This medical procedure involves the creation or reshaping of the vagina. Vaginoplasty is sometimes performed to revise vaginal anomalies and congenital conditions such as absence of a vagina at birth, as well as to repair the area following disease or injury.
As with other procedures, like plastic surgery of the nose (rhinoplasty), vaginoplasty may be undertaken for functional reasons, aesthetic reasons, or a combination of the two.
Vaginoplasty evokes very strong emotional responses (both pro and con) far more often than more common procedures like rhinoplasty. There is considerable controversy regarding surgery on some patients, notably children with “ambiguous genitalia” who have no pressing medical or functional need.
In some jurisdictions, vaginoplasty is currently required by law in order for trans people to change the sex marker on government documents.
Some women in our community choose bilateral orchiectomy prior to or instead of vaginoplasty.
The most common vaginoplasty technique performed on women in our community uses tissue from the existing genitalia to create the vagina (the penile inversion technique), although in some cases the lack of tissue may require additional skin grafts taken from the buttocks or near the hip bones. Some surgeons use a two-stage procedure which includes a labiaplasty at a later time. A more complicated procedure using a segment of colon (colovaginoplasty) may be performed if there is very little existing tissue to use, although the complexity of the procedure and higher complication rates make it a less preferable option in most cases.
When performed on women in our community, the procedure has been given many suggested names over the years:
- sex reassignment surgery (SRS)
- sexual reassignment surgery
- sex change operation
- “the operation”
- genital reassignment surgery
- genital modification
- genital plastic surgery
- gender reassignment surgery (GRS)
- genital reconstruction surgery
- genital repurposing surgery
- gender reinforcement surgery
- gender affirmation surgery
- gender confirmation surgery
These terms each have nuances in meaning that are simultaneously useful and problematic (to be discussed at length in the future). To avoid these semantic and political issues, this section uses the medical term for this procedure except when citing the works of others.

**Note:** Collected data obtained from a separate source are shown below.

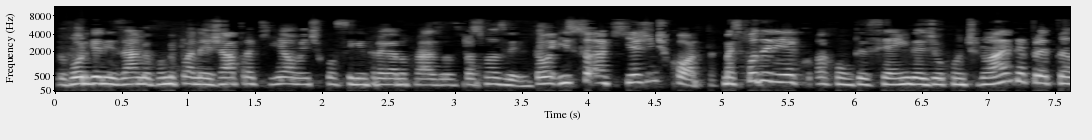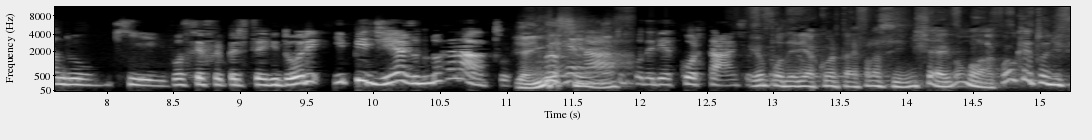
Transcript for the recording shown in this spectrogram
Eu vou organizar, eu vou me planejar para que realmente consiga entregar no prazo das próximas vezes. Então, isso aqui a gente corta. Mas poderia acontecer ainda de eu continuar interpretando que você foi perseguidor e, e pedir ajuda do Renato. E ainda o assim, Renato poderia cortar Eu situação. poderia cortar e falar assim, Michelle, vamos lá, qual que é a tua dificuldade?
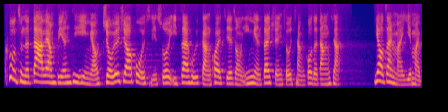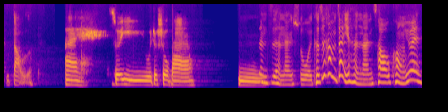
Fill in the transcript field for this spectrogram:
库存的大量 BNT 疫苗九月就要过期，所以一再呼吁赶快接种，以免在全球抢购的当下，要再买也买不到了。哎，所以我就说吧，嗯，甚至很难说，可是他们这样也很难操控，因为。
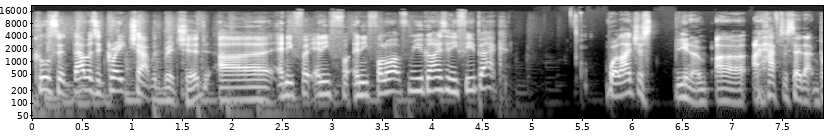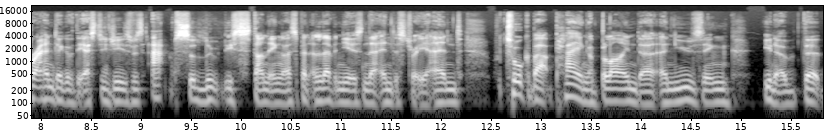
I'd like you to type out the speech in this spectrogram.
Cool. So that was a great chat with Richard. Uh, any any any follow up from you guys? Any feedback? Well, I just, you know, uh, I have to say that branding of the SDGs was absolutely stunning. I spent 11 years in that industry and talk about playing a blinder and using, you know, the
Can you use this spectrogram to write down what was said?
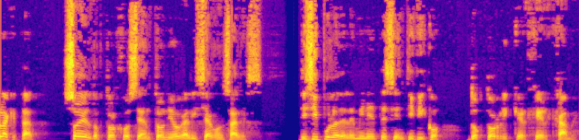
Hola, ¿qué tal? Soy el doctor José Antonio Galicia González, discípulo del eminente científico Dr. Ricker Hammer,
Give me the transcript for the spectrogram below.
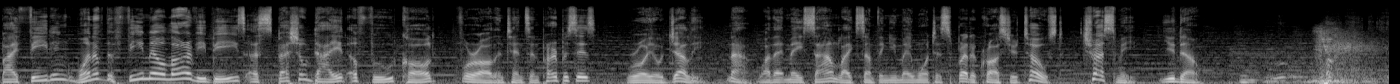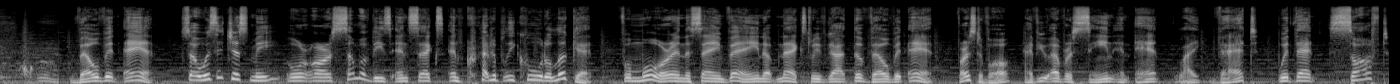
by feeding one of the female larvae bees a special diet of food called, for all intents and purposes, royal jelly. Now, while that may sound like something you may want to spread across your toast, trust me, you don't. Velvet ant. So is it just me, or are some of these insects incredibly cool to look at? For more in the same vein, up next we've got the velvet ant. First of all, have you ever seen an ant like that? With that soft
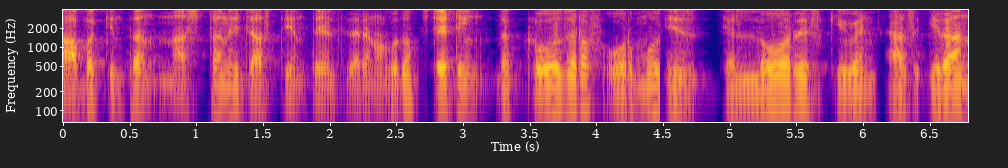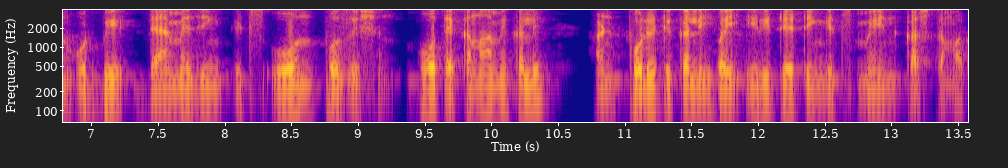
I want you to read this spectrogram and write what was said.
ಲಾಭಕ್ಕಿಂತ ನಷ್ಟನೇ ಜಾಸ್ತಿ ಅಂತ ಹೇಳ್ತಿದ್ದಾರೆ ನೋಡಬಹುದು stating the closure of Hormuz is a low risk event as Iran would be damaging its own position, both economically and politically by irritating its main customer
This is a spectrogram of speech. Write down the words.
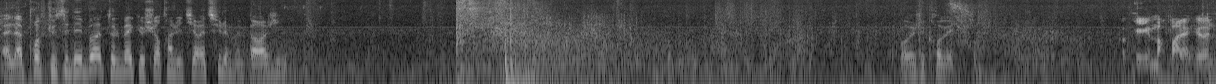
La preuve que c'est des bots, le mec que je suis en train de lui tirer dessus, il a même pas réagi. Bon, j'ai crevé. Ok, il est mort par la jaune.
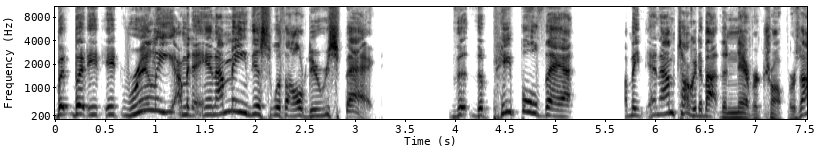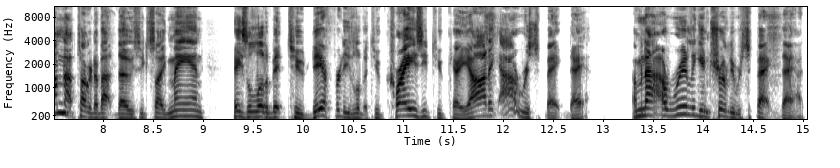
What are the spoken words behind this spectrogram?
But but it, it really, I mean, and I mean this with all due respect. The the people that I mean, and I'm talking about the never Trumpers. I'm not talking about those who say, man, he's a little bit too different, he's a little bit too crazy, too chaotic. I respect that. I mean, I really and truly respect that.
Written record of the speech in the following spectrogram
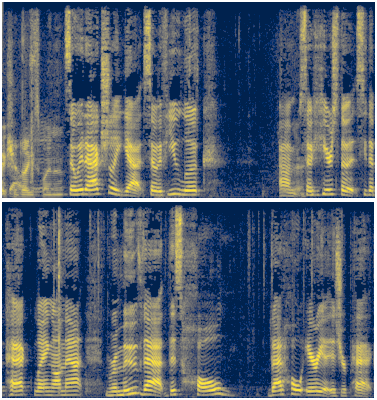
Picture, explain it. So it actually, yeah. So if you look, um, so here's the see the pec laying on that. Remove that. This whole that whole area is your pec.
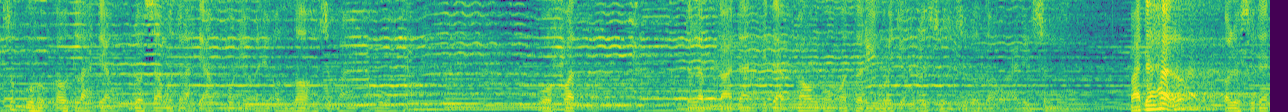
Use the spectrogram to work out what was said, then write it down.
sungguh kau telah diam, dosamu telah diampuni oleh Allah Subhanahu wa taala. Wafat dalam keadaan tidak mau mengotori wajah Rasul sallallahu alaihi wasallam. Padahal kalau sudah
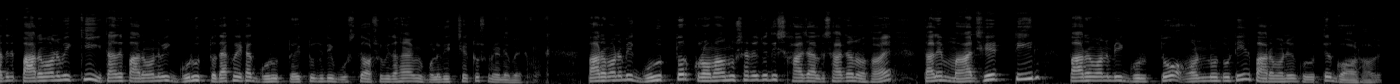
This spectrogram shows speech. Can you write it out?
তাদের পারমাণবিক কি? তাদের পারমাণবিক গুরুত্ব। দেখো, এটা গুরুত্ব। একটু যদি বুঝতে অসুবিধা হয়, আমি বলে দিচ্ছি, একটু শুনে নেবে। পারমাণবিক গুরুত্বর ক্রমানুসারে যদি সাজা সাজানো হয়, তাহলে মাঝেরটির পারমাণবিক গুরুত্ব অন্য দুটির পারমাণবিক গুরুত্বের গড় হবে।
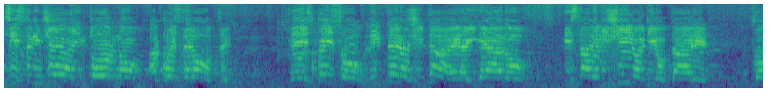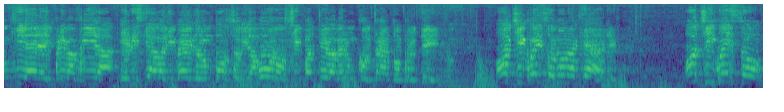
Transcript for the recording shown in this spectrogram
si stringeva intorno a queste lotte e spesso l'intera città era in grado di stare vicino e di lottare con chi era in prima fila e rischiava di perdere un posto di lavoro o si batteva per un contratto più dentro. Oggi questo non accade, oggi questo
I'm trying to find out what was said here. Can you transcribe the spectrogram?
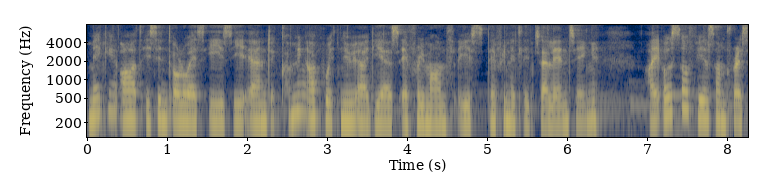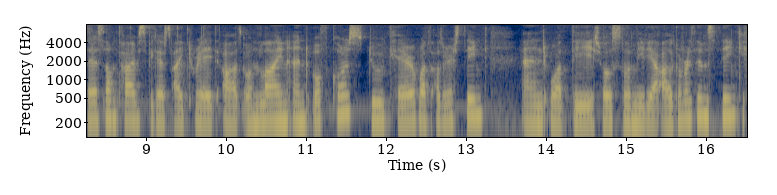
Making art isn't always easy and coming up with new ideas every month is definitely challenging. I also feel some pressure sometimes because I create art online and of course do care what others think and what the social media algorithms think.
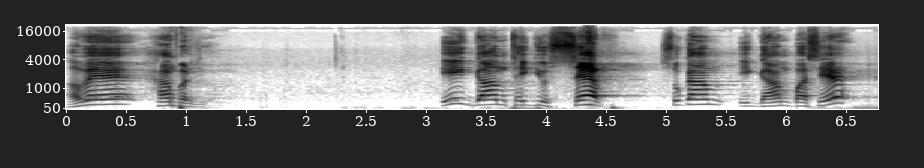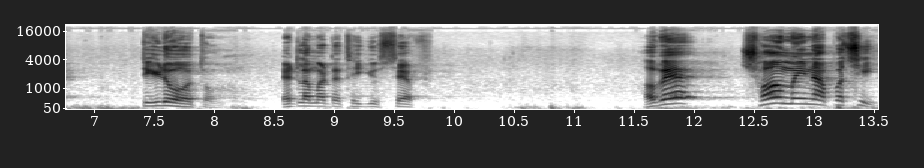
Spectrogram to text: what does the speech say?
હવે સાંભળજો. એ ગામ થઈ ગયું સેફ. શું કામ? એ ગામ પાસે ટીડો હતો. એટલા માટે થઈ ગયું સેફ. હવે છ મહિના પછી,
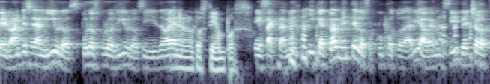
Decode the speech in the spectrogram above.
pero antes eran libros, puros, puros libros. Y eran otros tiempos. Exactamente, y que actualmente los ocupo todavía, obviamente, sí. De hecho,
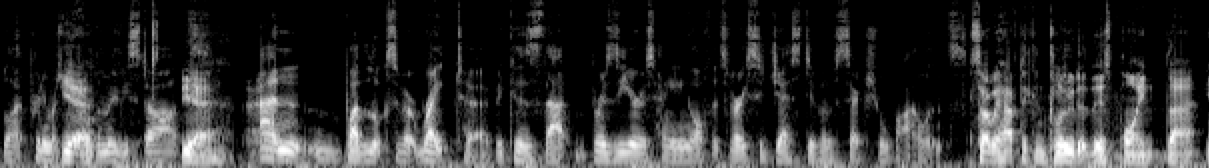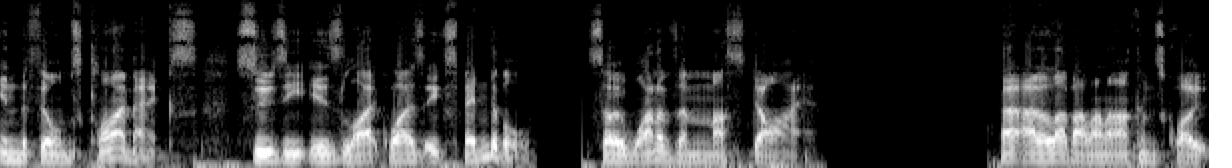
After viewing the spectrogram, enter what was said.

This section of Transgender Map is dedicated to the fond memory of Fran Kern. Fran was a personal assistant for Dr. Meltzer’s recovering patients, who passed away on December 24, 1998. Those whose lives she touched with her caring and compassion will not forget the kindness that emanated from her.